As we went to bed, the orchestra of crickets was alarming. We had just come from Maine, where it was pretty quite at night with the occasional loon call, and the cricket concert was SO loud here in PA. It’s interesting to think of how much more in tune we are with the sounds of the ecosystem now. There were also owl calls, which is something we hadn’t heard in a while.
I laid down in THE MOST COMFORTABLE BED EVERRR and just sighed a proud, fully relaxed sigh of relief. The North was over and I felt like I could breathe again without dreading the soul-crushing and often fear-inducing rock climbing terrain of New England. Phew!
Day 79: Philadelphia, PA to Elizabethtown, PA. Zero day - Flip day 2.
We slept in the most comfortable bed at Debbie’s farm house!!! The mattress, pillows and bedding just swallowed me up and I felt like I was in absolute heaven! Sleeping in that bed was complete luxury and comfort. I had such a heightened sense of appreciation for the sweet feeling of the clean cotton sheets on my skin and the plushness of the pillows and heavy comforter on my body.
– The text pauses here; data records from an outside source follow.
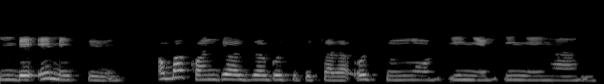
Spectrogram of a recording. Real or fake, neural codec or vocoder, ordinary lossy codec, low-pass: real; none; none; 3.6 kHz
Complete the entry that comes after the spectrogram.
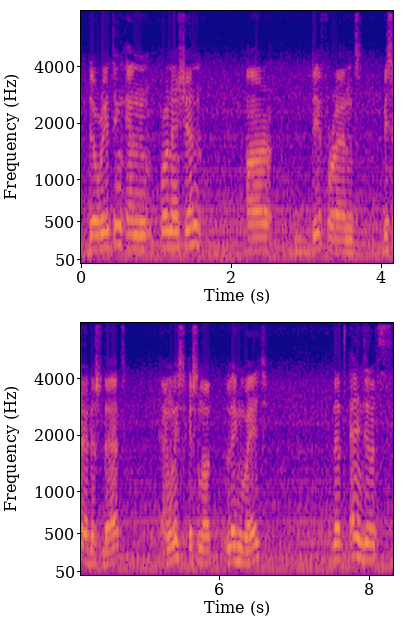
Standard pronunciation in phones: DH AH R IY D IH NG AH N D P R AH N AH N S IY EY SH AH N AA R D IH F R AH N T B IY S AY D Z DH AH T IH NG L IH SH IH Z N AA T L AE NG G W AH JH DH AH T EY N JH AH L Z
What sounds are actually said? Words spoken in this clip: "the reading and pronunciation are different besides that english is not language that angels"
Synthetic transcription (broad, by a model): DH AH R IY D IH NG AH N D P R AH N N IY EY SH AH N AA R D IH F R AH N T B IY S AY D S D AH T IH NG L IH S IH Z N AA T L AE NG G W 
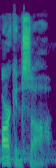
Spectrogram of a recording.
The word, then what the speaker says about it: Arkansas: It must be pronounced with a silent ending, like Arkansas.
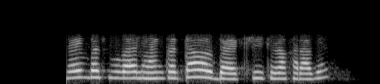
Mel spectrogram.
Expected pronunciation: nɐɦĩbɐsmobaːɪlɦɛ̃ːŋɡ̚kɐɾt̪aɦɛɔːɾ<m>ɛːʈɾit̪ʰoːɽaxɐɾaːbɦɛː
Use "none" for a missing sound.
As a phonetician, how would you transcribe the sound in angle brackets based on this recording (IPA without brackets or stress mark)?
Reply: b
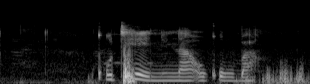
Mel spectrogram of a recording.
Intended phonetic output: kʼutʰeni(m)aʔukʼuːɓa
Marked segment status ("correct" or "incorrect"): incorrect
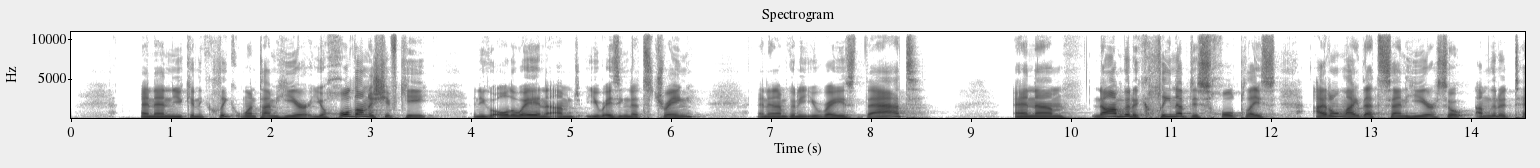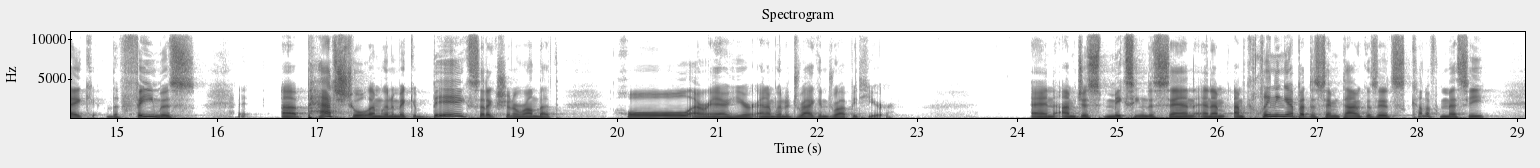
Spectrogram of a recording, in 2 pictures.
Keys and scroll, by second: 10.9 space.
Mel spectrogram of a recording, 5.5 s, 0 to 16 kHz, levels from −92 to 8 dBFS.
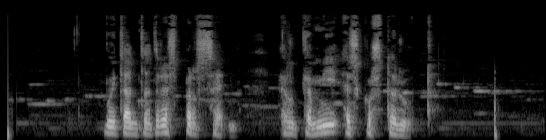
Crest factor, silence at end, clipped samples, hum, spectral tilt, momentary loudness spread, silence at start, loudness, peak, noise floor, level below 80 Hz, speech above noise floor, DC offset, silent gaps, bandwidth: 20 dB; 0.5 s; under 0.1%; none; -4.5 dB/octave; 22 LU; 0.45 s; -28 LUFS; -10 dBFS; -58 dBFS; -64 dBFS; 30 dB; under 0.1%; none; 11.5 kHz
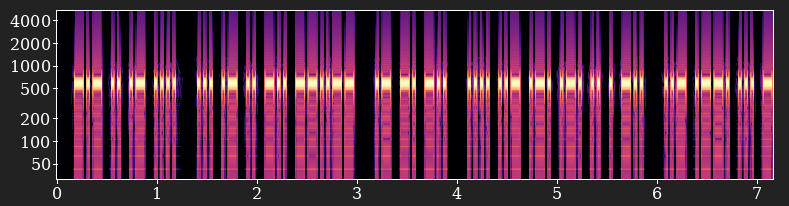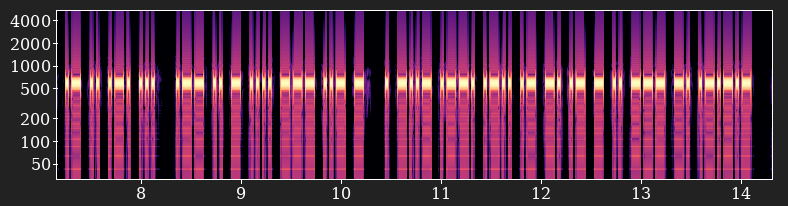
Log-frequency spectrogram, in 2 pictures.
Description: Morse code, heard as a keyed tone, about 38 wpm, 600 Hz. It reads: KIAH SAID, AND HURRIED UPSTAIRS WITHOUT EXPLANATION.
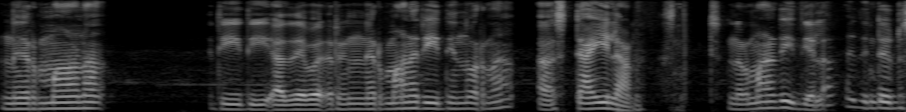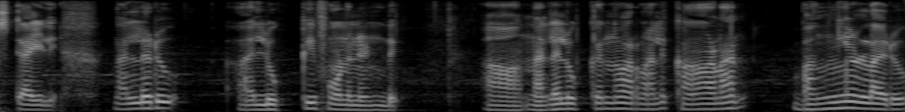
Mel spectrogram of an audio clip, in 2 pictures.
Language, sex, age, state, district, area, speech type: Malayalam, male, 18-30, Kerala, Kasaragod, rural, spontaneous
The environment at Debbie’s house helped me enter a new level of relaxation.
I took a long salt bath and a shower. Using conditioner for the first time in at least a month felt so nice in my hair. The wonderful soak and shower helped many of my bites begin to heal and my legs started to look like normal-ish summer legs (instead of diseased legs!)
We ate fresh berries and a banana with granola, seeds, nuts and raisins with delicious coconut yogurt for breakfast, while drinking tea and sitting and visiting on the front porch watching the occasional rain shower.
Jamie went to visit his uncle who was in the hospital while I caught up with my parents on the phone.
Our time frame was super tight to make it to the train station when Jamie came back from the hospital and we ended up missing the train by about 45 seconds. Without hesitation, Debbie spontaneously offered to drive us the 1.5 hours (one way) to Elizabethtown, PA, which was beyond generous and kind and gave us more quality time with her to visit and catch up. THANK YOU DEBBIE FOR YOUR OPEN HEART AND GENEROUS SPIRIT!
We arrived at Cindy and Jim’s house in Elizabethtown, PA and had about an hour to settle in. Cindy threw us with a picnic welcome home party with a crew of her friends from Elizabethtown who have all been following along virtually on our journey via the blog and GPS tracker.
All the friends began to show up and each one made their signature dish with a vegan twist! Nancy made her baked beans vegan (without bacon), Kathy made her infamous 7 layer dip totally vegan, and Cindy made us grilled portobellos (marinated in balsamic) with a sweet corn, tomato, basil salad. We feasted and shared stories from the trail and after some technical difficulties were able to show a slide show of pictures while Jamie told corresponding stories. We also had mango and raspberry sorbet with fresh cantaloupe for dessert!
We felt so loved and supported from the Elizabethtown community and once again, our hearts full from the loving encouragement of friends and family.
I then spent some time organizing some of our stuff, threw some items in the laundry as well as the dishwasher, and got a resupply ready for the next few days as we embark on our SoBo portion of our hike.